(Collected data entries)
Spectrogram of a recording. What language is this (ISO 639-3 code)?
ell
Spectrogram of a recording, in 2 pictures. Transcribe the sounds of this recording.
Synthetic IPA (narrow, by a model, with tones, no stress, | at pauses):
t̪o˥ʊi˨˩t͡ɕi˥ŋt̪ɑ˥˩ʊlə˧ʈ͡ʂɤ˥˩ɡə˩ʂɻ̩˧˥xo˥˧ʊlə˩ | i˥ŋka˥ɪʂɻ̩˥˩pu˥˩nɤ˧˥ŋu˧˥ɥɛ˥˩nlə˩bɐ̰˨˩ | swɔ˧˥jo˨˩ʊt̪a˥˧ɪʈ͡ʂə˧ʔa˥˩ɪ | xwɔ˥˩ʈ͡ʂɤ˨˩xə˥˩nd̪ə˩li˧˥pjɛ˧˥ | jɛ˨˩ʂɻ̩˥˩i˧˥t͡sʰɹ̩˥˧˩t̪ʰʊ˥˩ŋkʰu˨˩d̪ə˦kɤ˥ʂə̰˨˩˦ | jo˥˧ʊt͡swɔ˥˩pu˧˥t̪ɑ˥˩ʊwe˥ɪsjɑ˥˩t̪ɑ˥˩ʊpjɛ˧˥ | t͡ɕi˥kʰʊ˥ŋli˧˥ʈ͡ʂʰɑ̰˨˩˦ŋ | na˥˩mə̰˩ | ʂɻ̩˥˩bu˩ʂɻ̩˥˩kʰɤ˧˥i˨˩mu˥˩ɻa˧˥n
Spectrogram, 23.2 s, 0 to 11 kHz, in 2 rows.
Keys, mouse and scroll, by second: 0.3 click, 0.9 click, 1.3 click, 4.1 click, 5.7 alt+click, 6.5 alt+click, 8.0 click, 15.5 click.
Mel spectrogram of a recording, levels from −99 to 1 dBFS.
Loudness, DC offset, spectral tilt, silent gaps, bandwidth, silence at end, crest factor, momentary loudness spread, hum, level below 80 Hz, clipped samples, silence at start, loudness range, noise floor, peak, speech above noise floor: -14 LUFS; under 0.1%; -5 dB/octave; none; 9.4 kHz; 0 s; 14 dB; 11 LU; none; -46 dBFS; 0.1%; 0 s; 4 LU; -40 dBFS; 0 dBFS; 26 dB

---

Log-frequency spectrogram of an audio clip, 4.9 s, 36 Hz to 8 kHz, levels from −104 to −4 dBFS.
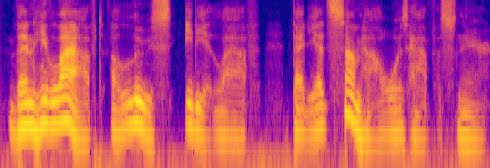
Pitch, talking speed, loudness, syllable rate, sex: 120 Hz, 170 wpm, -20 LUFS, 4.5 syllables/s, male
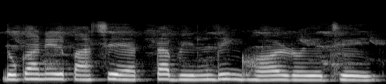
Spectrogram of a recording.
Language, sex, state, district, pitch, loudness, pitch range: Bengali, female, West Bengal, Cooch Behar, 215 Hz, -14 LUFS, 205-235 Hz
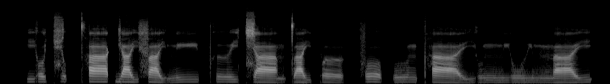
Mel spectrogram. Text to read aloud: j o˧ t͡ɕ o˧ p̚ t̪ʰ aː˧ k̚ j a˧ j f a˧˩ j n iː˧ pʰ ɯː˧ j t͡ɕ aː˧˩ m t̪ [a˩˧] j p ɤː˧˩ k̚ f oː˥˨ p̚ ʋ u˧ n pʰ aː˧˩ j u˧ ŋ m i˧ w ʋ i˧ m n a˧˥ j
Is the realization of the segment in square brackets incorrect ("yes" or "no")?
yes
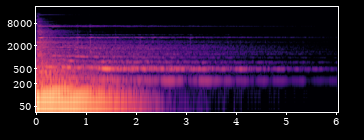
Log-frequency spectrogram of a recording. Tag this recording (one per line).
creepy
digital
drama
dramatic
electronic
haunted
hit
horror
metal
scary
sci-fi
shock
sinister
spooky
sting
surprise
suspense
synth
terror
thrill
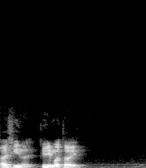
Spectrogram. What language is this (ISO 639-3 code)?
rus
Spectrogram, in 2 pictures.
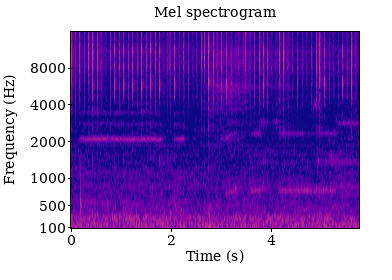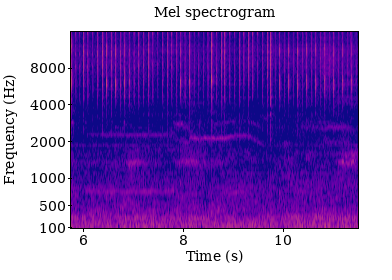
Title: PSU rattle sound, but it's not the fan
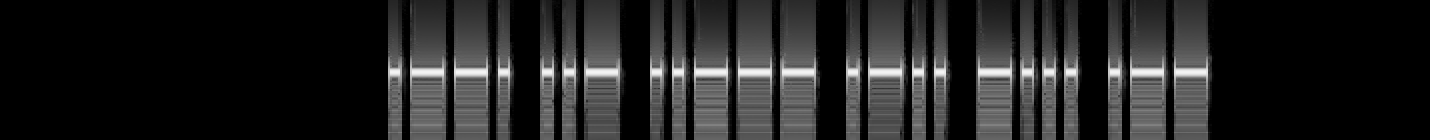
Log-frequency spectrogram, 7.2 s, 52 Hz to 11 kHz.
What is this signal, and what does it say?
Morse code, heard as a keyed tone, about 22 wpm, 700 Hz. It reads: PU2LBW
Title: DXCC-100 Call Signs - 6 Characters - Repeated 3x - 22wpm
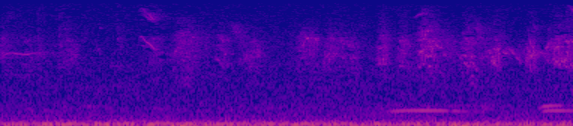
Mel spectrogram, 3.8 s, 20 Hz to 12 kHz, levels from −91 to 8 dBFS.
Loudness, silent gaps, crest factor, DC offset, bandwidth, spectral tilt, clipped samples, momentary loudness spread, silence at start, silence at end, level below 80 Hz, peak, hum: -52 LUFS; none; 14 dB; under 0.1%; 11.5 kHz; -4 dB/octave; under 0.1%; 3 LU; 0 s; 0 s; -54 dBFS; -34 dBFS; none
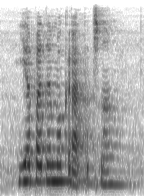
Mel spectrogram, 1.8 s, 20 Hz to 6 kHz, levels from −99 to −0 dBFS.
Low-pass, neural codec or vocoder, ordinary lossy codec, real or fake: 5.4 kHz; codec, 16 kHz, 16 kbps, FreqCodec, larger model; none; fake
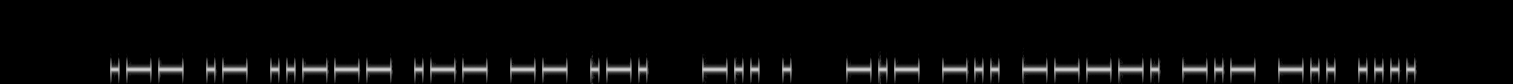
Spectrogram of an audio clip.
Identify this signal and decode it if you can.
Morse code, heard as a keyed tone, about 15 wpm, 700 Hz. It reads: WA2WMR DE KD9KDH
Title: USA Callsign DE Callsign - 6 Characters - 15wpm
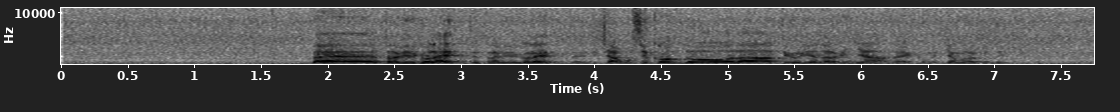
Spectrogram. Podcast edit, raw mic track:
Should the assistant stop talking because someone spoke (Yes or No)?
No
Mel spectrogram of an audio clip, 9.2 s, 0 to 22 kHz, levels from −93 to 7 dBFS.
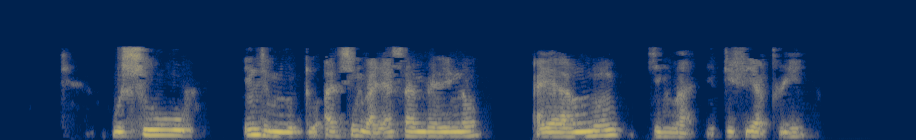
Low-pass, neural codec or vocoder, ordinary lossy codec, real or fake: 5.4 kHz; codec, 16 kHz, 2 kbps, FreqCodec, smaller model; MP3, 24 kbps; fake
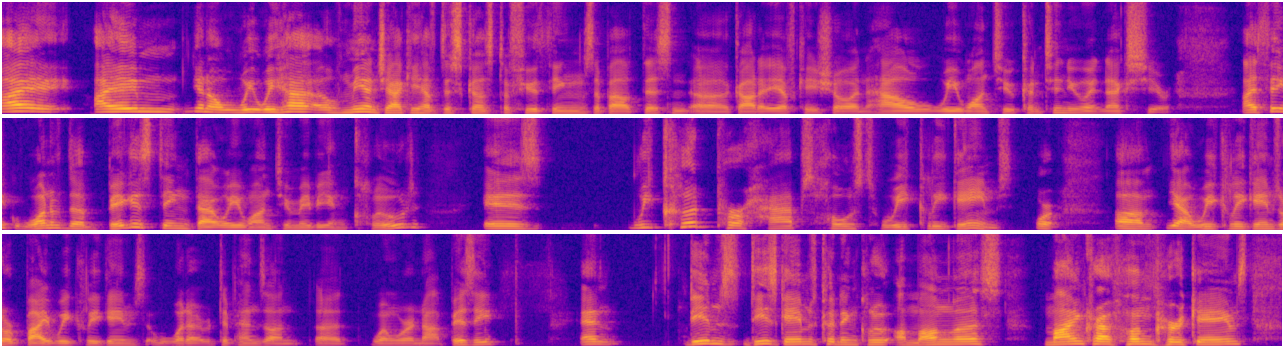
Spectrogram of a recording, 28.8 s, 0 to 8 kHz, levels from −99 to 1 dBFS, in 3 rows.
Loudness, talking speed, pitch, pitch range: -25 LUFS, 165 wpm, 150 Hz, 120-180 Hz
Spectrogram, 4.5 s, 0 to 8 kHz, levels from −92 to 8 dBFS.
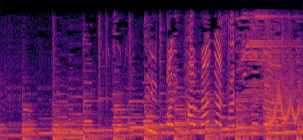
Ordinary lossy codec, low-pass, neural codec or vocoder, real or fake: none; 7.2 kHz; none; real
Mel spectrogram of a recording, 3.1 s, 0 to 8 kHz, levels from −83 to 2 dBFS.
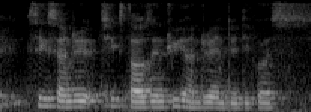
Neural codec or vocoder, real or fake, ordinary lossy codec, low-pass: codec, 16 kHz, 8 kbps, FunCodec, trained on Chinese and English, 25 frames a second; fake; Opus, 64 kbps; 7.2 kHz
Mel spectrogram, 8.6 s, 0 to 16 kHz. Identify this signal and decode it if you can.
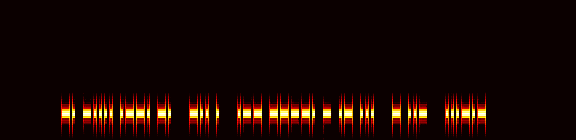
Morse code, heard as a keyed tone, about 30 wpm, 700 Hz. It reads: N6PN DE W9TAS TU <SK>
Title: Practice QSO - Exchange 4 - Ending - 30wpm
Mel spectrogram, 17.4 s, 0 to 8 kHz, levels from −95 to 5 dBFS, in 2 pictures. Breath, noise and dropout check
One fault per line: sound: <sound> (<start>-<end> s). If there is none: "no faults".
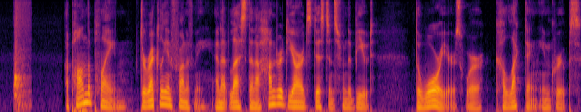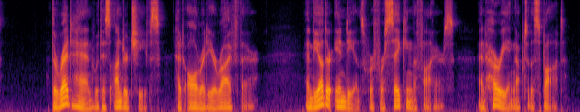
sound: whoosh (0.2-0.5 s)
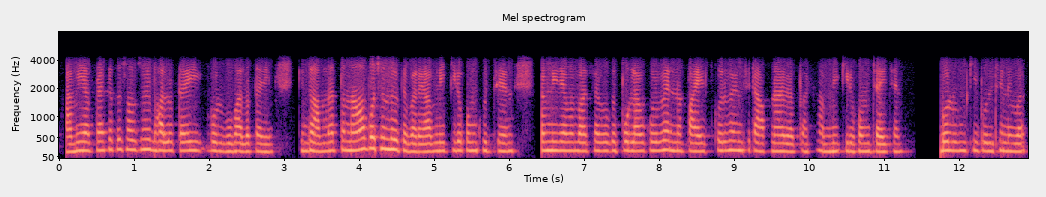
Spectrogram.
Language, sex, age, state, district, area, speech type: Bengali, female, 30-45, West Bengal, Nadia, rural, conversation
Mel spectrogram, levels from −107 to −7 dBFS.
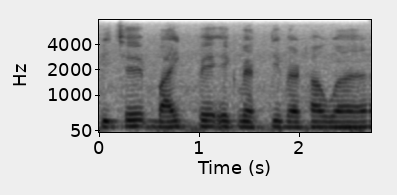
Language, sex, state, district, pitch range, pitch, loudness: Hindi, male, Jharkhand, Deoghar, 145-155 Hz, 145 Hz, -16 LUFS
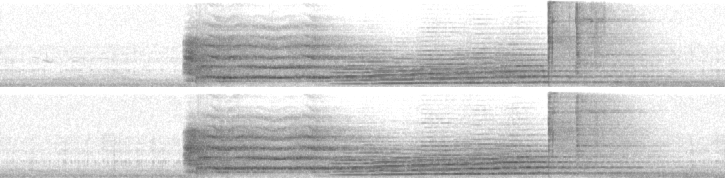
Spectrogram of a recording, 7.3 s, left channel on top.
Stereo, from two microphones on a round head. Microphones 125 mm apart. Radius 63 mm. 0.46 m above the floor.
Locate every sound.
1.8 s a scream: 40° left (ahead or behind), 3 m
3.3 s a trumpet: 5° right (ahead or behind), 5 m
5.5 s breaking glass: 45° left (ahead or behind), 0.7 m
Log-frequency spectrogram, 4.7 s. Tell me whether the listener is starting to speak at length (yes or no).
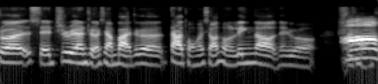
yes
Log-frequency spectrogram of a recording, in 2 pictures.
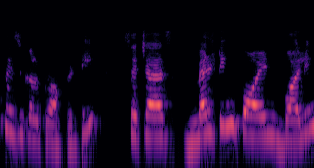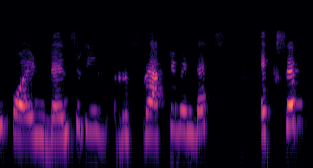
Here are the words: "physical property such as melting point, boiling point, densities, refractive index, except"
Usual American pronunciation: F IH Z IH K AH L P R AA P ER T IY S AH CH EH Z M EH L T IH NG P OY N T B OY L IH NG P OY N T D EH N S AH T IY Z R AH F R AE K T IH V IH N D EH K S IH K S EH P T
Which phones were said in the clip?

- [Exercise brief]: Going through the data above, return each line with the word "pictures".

- [Response below]:
Spectrogram of a recording, in 2 pictures. Transcribe the sounds of this recording.
Spectrogram, in 2 pictures.
Mel spectrogram, 17.4 s, 0 to 8 kHz, levels from −95 to 5 dBFS, in 2 pictures. Breath, noise and dropout check
Log-frequency spectrogram of a recording, in 2 pictures.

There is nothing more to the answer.